Looking ahead, the SSA is engaged with a series of critical projects. One of which is the Desert Shores Channel Restoration Project, which would revitalize channels and habitat within the community of Desert Shores by returning water to the channels. The SSA is also partnering with the U.S. Army Corps of Engineers and the state Department of Water Resources on the Imperial Streams and Salton Sea Ecosystem Restoration Feasibility Study Project Plan, which could make “major federal dollars” available for the sea, according to O’Dowd. Additionally, the SSA is also a partner in The Salton Sea North Lake Pilot Demonstration Project, a pilot project to construct 156 acres of shallow and deep-water habitat for fish and birds on the northern shore, that will also provide recreational opportunities.
Those who spoke during the event said they look forward to the SSA’s role over the next 30 years. IID Board President Alex Cardenas, who represents IID on the SSA board, said, “This is an incredible milestone,” adding that in marking this anniversary, it is also a celebration of the ongoing engagement of the communities around the sea. Altrena Santillanes, the SSA’s current chair, and a representative from the Torres Martinez tribe, thanked those who have served the SSA over the years as well as the current board and staff.

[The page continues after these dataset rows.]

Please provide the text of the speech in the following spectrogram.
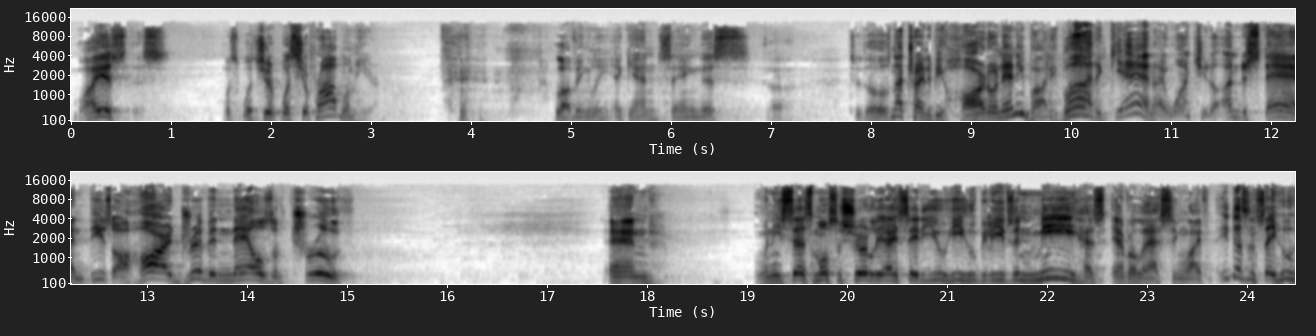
Why is this? What's, what's, your, what's your problem here? Lovingly, again, saying this uh, to those, not trying to be hard on anybody, but again, I want you to understand these are hard driven nails of truth. And when he says, Most assuredly I say to you, he who believes in me has everlasting life, he doesn't say who,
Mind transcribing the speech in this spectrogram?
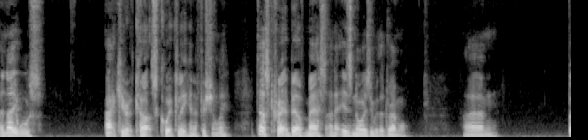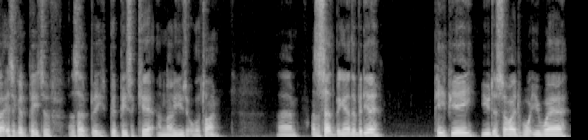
enables accurate cuts quickly and efficiently. It does create a bit of mess and it is noisy with a Dremel. Um, but it's a good piece of, as I said, good piece of kit, and I use it all the time. Um, as I said at the beginning of the video, PPE, you decide what you wear.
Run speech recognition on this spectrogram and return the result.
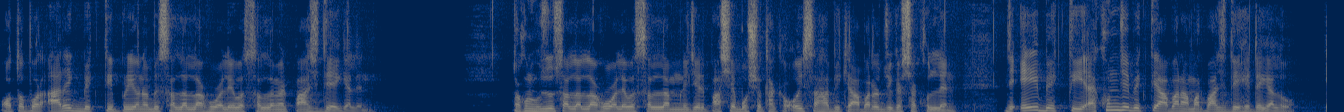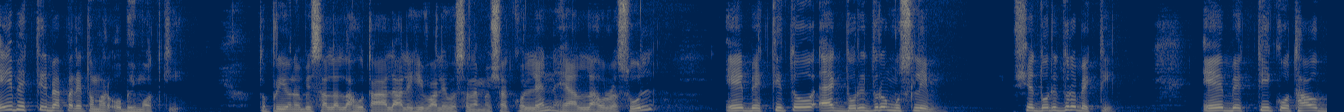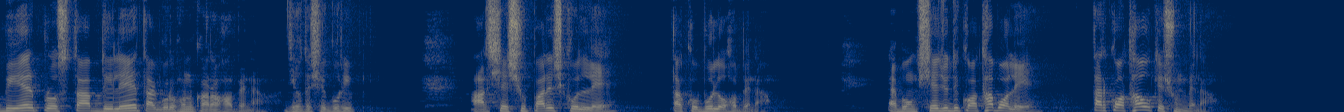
অতপর আরেক ব্যক্তি প্রিয় নবী সাল্লাহু আসাল্লামের পাশ দিয়ে গেলেন। তখন হুজুর সাল্লাহু আলহি আসাল্লাম নিজের পাশে বসে থাকা ওই সাহাবিকে আবারও জিজ্ঞাসা করলেন যে এই ব্যক্তি, এখন যে ব্যক্তি আবার আমার পাশ দিয়ে হেঁটে গেল, এই ব্যক্তির ব্যাপারে তোমার অভিমত কি? তো প্রিয় নবী সাল্লাহু তাল আলহি আলহি আসাল্লাম ইরশাদ করলেন, হে আল্লাহর রসুল, এ ব্যক্তি তো এক দরিদ্র মুসলিম, সে দরিদ্র ব্যক্তি, এ ব্যক্তি কোথাও বিয়ের প্রস্তাব দিলে তা গ্রহণ করা হবে না, যেহেতু সে গরিব, আর সে সুপারিশ করলে তা কবুলও হবে না, এবং সে যদি কথা বলে, তার কথাও কে শুনবে না?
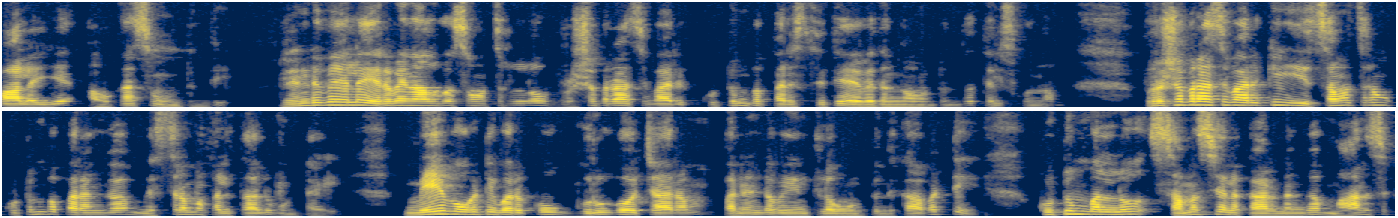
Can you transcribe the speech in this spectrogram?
పాలయ్యే అవకాశం ఉంటుంది. రెండు వేల ఇరవై నాలుగో సంవత్సరంలో వృషభ రాశి వారి కుటుంబ పరిస్థితి ఏ విధంగా ఉంటుందో తెలుసుకుందాం. వృషభ రాశి వారికి ఈ సంవత్సరం కుటుంబ పరంగా మిశ్రమ ఫలితాలు ఉంటాయి. మే ఒకటి వరకు గురుగోచారం పన్నెండవ ఇంట్లో ఉంటుంది కాబట్టి కుటుంబంలో సమస్యల కారణంగా మానసిక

She added serving on the board “has added to my experience and my wisdom and knowledge of my tribe and the ongoing issues with the sea.” Castulo Estrada, who represents CVWD on the SSA board, said, “It’s been an honor to serve the last 10 years, and I’m looking forward to continuing to work with all of you going forward.”
Along with Cardenas, Estrada and Santillanes, the current SSA board includes, Ryan Kelley and Luis Plancarte, representing the Imperial County Board of Supervisors, Gina Dockstader, representing IID along with Cardenas, V. Manuel Perez and Yxstian Gutierrez, both representing the Riverside County Supervisors, and Thomas Tortez, tribal council chairman representing the Torres Martinez tribe along with Santillanes.